adipose tissue
• at 8-10 weeks, male homozygotes show a significant increase in percent body fat relative to wild-type males (11.5 0.8% vs 7.7 0.6%, respectively)
• notably, circulating leptin levels are not significantly increased in young mutants but do increase with the development of obesity in older mutants
• at 8-10 weeks, the wet weight of mutant epididymal fat pads is >2-fold higher than that of wild-type fat pads
• in response to chronic, central neuropeptide Y infusion, 6-7-month-old male homozygotes display a further increase in retroperitoneal fat pad mass to levels even higher than those found in NPY-treated wild-type males
• during a 6-hr fast, young male homozygotes show a 3-fold increase of glucose uptake in epididymal fat pads

homeostasis/metabolism
• in response to chronic, central neuropeptide Y infusion, 6-7-month-old male homozygotes display a comparable increase in plasma corticosterone levels relative to wild-type males

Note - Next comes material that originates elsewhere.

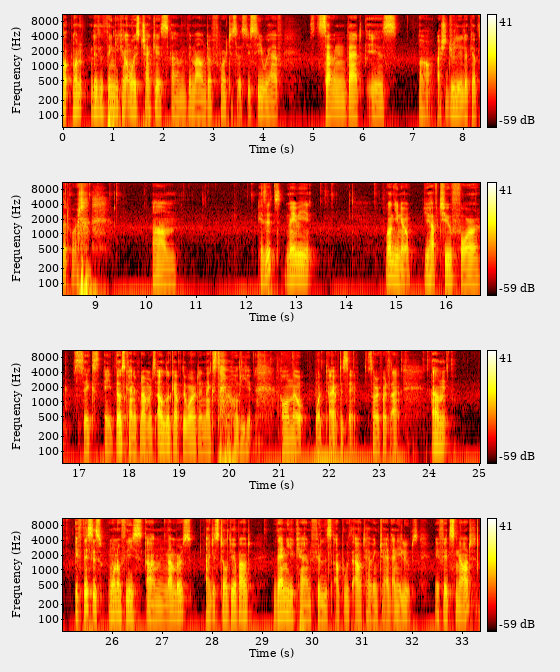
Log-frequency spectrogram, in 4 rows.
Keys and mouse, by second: 1.3-3.3 drag, 13.5-19.2 middle drag, 19.6 g, 21.3 -, 22.4 g, 23.5-24.5 drag, 23.6 g, 24.7 d, 30.7 middle click.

• in response to chronic, central neuropeptide Y infusion, 6-7-month-old male homozygotes display a further increase in plasma leptin to levels even higher than those found in NPY-treated wild-type males
• during a 6-hr fast, young (8-10-wk-old) male homozygotes show a ~50% increase in whole body glucose turnover relative to wild-type mice; the glucose metabolic clearance rate is also increased
• in the fed state, young male homozygotes show a moderate but significant hyperglycemia, associated with severe hypoinsulinemia and significantly reduced lactate levels
• in response to chronic, central neuropeptide Y infusion, 6-7-month-old male homozygotes display a further increase in plasma insulin to levels even higher than those found in NPY-treated wild-type males (J:87424)
• in the fasted state, young male homozygotes show a ~2-fold increase in plasma insulin levels relative to wild-type males; glucose levels remain normal while lactate levels are reduced (J:102554)
• fasting hyperinsulinemia is associated with increased whole body and adipose tissue glucose utilization and glycogen synthesis but normal glycolysis (J:102554)
• leptin infusion in 6-hr fasted homozygotes normalizes hyperinsulinemia as well as whole body glucose turnover and glycogen synthesis rates (J:102554)
• during a 6-hr fast, young male homozygotes show a significant increase in the rate of whole body glycogen synthesis while the glycolytic rate remains unaltered

Mouse Models of Human Disease
OMIM IDRef(s)
Obesity 601665 J:87424